“At some point, we had to cut it off because we didn’t have enough tests, and our staff and volunteers were being pushed to the limit because of the heat,” Tomás León, the senior vice president of marketing and Strategy at Equality Health, told The Arizona Republic.

The day before, Sonora Quest had received 12,000 test orders—a record number for the laboratory, and double its capacity, according to Reuters. Two weeks later, the testing backlog caused the lab to miss a deadline to report new coronavirus cases to the Arizona Department of Health Services. Sonya Engle, the lab’s chief operating officer, told a local radio station that Sonora Quest was looking to add a third testing platform that would enable it to process 40,000 coronavirus tests per day—but according to Reuters, the platform isn’t slated to arrive until August.

Cara Christ, the director of the Arizona Department of Health Services, admitted that the number of testing requests that weekend had taken the agency by surprise. When they reached out to the laboratories to provide support, she said, they learned that the labs were running low on reagents and other materials necessary to run the tests.

“I think that even Sonora Quest was surprised by the recent demand in testing,” Christ said, adding that the department had been “working with our federal partners to address each of those issues of the past couple of weeks.” (Sonora Quest did not respond to several emails seeking comment.)

Asked why the governor’s office did not anticipate a surge in demand, based on the catastrophic outbreaks in states like New York, Ruiz said these surges were “dynamic” and that strategies would “vary based on the state and what they’re seeing in terms of their case increases.” He added that the governor’s office planned to announce a project with a private lab this week that would “exponentially increase” the state’s testing capacity.

Meanwhile, Barry is still checking his CVS account daily, waiting for his test results.

There is no leadership from the White House or the governor’s office. Their failures have created a humanitarian catastrophe in Arizona.

Stay at home. Wear a mask.

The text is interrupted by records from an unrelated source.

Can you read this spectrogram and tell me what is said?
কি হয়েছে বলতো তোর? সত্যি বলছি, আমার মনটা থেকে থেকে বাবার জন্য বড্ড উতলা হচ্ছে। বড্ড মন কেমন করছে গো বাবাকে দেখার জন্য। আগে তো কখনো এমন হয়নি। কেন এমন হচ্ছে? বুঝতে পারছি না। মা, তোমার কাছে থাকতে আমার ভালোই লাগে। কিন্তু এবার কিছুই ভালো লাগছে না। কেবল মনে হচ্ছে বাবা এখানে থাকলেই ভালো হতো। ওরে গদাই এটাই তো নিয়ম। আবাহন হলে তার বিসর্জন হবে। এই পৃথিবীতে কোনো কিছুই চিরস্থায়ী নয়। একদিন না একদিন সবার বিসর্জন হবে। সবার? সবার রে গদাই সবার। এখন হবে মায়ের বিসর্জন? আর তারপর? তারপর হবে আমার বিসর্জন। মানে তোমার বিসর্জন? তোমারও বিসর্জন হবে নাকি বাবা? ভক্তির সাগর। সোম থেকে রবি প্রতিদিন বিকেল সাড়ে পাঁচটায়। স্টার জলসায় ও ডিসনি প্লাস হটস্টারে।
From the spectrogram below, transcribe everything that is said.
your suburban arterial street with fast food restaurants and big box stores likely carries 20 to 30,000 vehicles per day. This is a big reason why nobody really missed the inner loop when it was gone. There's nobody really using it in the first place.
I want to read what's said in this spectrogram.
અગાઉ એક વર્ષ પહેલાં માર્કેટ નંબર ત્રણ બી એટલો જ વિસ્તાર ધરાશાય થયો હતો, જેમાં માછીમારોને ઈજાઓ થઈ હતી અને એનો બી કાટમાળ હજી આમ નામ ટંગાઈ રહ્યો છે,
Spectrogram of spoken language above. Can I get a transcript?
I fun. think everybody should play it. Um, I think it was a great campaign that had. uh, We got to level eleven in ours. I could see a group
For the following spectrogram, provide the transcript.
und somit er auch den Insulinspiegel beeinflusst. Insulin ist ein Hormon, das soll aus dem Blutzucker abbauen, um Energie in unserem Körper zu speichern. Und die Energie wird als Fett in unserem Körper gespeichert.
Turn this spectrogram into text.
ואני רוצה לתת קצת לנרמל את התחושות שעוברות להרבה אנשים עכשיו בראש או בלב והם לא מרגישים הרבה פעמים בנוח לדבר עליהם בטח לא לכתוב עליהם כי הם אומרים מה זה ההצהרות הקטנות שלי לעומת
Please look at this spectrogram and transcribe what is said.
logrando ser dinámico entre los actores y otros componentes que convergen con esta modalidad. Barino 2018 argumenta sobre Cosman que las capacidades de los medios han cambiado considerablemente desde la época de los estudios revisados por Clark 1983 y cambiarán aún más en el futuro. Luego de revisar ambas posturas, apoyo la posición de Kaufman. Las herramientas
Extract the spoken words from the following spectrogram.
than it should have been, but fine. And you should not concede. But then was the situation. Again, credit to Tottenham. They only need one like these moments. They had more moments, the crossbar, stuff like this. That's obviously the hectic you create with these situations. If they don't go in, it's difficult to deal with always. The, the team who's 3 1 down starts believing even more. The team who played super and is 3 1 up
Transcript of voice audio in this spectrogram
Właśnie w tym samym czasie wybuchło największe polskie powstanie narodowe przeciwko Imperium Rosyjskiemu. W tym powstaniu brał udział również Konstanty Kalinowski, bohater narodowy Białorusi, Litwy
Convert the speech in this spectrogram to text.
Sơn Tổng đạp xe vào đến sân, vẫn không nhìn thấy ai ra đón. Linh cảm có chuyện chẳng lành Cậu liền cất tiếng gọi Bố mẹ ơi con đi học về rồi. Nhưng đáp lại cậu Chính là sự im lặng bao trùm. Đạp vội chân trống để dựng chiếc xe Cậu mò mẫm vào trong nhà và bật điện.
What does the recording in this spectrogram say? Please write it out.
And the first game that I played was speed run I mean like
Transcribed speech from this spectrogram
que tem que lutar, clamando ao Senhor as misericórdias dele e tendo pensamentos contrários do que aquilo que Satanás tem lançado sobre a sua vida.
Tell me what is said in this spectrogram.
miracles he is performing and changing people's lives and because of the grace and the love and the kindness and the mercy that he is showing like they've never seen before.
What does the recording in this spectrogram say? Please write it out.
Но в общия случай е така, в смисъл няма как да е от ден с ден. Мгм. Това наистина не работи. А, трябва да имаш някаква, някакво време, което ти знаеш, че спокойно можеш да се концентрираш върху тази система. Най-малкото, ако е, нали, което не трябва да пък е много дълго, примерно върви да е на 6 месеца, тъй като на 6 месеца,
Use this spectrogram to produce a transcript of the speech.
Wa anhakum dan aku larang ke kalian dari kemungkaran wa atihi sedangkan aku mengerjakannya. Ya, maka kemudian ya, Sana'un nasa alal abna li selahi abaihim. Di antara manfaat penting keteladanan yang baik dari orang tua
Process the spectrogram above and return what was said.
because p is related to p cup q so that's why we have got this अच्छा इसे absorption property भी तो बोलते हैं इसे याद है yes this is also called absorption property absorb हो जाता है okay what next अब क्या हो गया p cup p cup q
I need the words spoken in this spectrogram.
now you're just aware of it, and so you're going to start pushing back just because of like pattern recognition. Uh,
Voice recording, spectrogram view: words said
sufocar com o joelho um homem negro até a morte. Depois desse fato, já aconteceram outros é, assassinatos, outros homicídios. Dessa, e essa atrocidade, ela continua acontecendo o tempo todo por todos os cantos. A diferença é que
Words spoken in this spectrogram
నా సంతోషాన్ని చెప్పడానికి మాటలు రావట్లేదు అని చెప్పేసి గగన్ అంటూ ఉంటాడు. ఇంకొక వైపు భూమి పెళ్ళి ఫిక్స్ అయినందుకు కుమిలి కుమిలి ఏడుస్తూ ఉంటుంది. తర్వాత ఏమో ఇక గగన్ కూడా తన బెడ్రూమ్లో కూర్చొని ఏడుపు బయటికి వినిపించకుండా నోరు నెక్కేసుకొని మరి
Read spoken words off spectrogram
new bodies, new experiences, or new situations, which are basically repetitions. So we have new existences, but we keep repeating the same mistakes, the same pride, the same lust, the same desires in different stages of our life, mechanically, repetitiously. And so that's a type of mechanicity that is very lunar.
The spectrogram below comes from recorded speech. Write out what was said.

Wash your hands frequently. Don’t touch your face. Stay at least six feet apart from others if you must go out in public. Do your part. The life you save may well be your own.